“The story is very dramatic,” he says. “Though as I mentioned before, human rights movements originally lacked commitments to economic and social rights, the latter have become much more central, yet without making much of a discernible difference. Our challenge is therefore to reclaim some of the transformation of the national welfarism of yesteryear for a project of global welfarism – a project that goes way beyond the achievements, and even the ambitions, of the human rights imagination today, particularly when it comes to distributive justice.”
A project of global welfarism – now that sounds utopian. But Moyn, like a growing number of scholars and activists, isn’t afraid to challenge conventional thinking about what is or is not utopian, and what is or is not possible.
“And so it could be that our continuing preoccupation with the subject [of human rights] is one more symptom of an exhausted political utopianism, a loss of faith in our ability to do more than keep evil – including our own – at bay,” he writes.
The human rights movement has inspired many important initiatives. But it could be that we are capable of much, much more. Human Rights and the Uses of History challenges us to rethink our past, in order to reconceptualise the project of building our collective future.

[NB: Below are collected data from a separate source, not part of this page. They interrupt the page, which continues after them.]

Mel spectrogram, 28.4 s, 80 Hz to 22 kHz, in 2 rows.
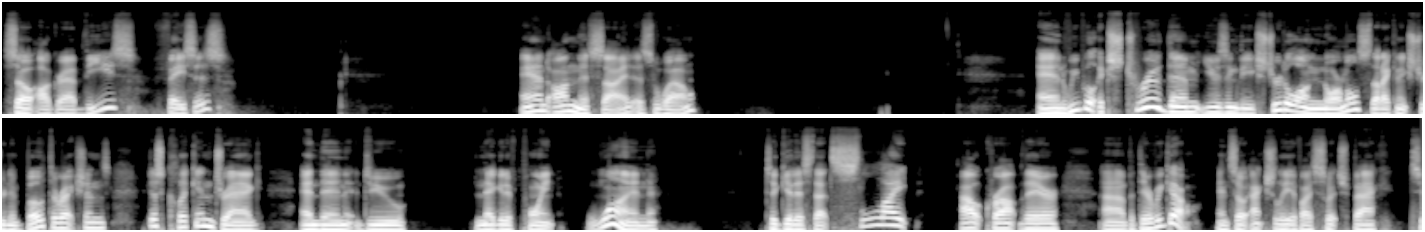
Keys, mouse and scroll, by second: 0.6 shift+click, 4.2 middle click, 5.5 shift+click, 9.6-10.7 middle drag, 10.7 shift+click, 11.0-15.2 middle drag, 15.2-21.9 drag, 20.8 KP_Enter, 21.9-26.4 middle drag, 22.5 Tab, 25.4-26.4 scroll up 2, 26.4 click, 27.2-28.4 middle drag.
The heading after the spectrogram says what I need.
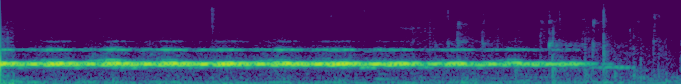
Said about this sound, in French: Aussitôt, Merlin utilisa le sifflet magique qu'il portait autour de son cou.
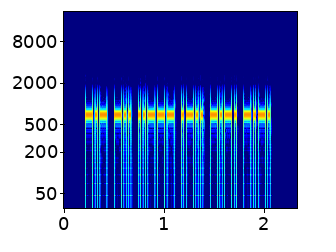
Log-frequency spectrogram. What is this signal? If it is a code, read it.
Morse code, heard as a keyed tone, about 50 wpm, 700 Hz. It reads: KD2LCC
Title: USA Call Signs Repeated 2x 50wpm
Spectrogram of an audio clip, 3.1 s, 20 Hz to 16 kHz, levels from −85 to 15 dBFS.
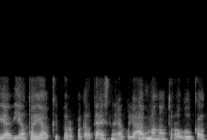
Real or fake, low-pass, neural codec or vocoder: fake; 7.2 kHz; codec, 16 kHz, 4 kbps, FreqCodec, smaller model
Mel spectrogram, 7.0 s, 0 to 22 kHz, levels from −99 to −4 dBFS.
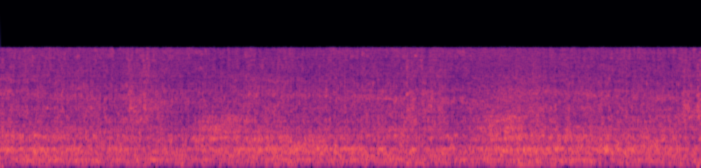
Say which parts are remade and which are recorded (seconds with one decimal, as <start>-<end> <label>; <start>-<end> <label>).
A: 0.0-4.7 remade; 4.7-5.4 recorded; 5.4-7.0 remade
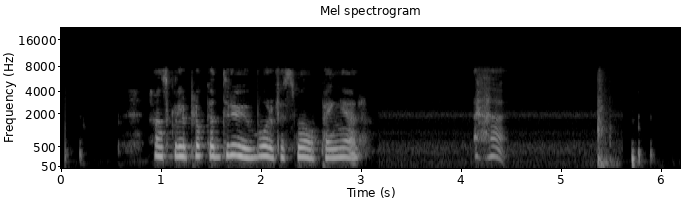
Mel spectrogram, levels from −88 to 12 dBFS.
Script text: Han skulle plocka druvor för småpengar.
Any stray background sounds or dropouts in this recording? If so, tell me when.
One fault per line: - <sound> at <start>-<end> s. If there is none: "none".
- cough at 4.1-4.5 s
- thud at 5.4-5.6 s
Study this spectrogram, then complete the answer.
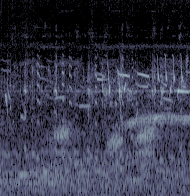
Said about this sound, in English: There's only one sound that makes it through the filter. Birdsong. Birdsong makes it through.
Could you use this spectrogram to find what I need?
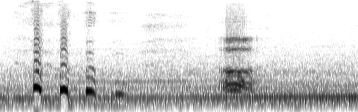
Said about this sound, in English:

Hans Rollmann is a writer and editor based in Eastern Canada. He's a columnist, writer and opinions editor with the online news magazine TheIndependent.ca as well as editor of Landwash, a journal of literary and creative arts published out of Newfoundland and Labrador. His work has appeared in a range of other publications both print and online, from Briarpatch Magazine to Feral Feminisms. In addition to a background in radio-broadcasting, union organizing and archaeology, he's currently completing a PhD in Gender, Feminist & Women's Studies in Toronto. He can be reached by email at firstname.lastname@example.org or @hansnf on Twitter.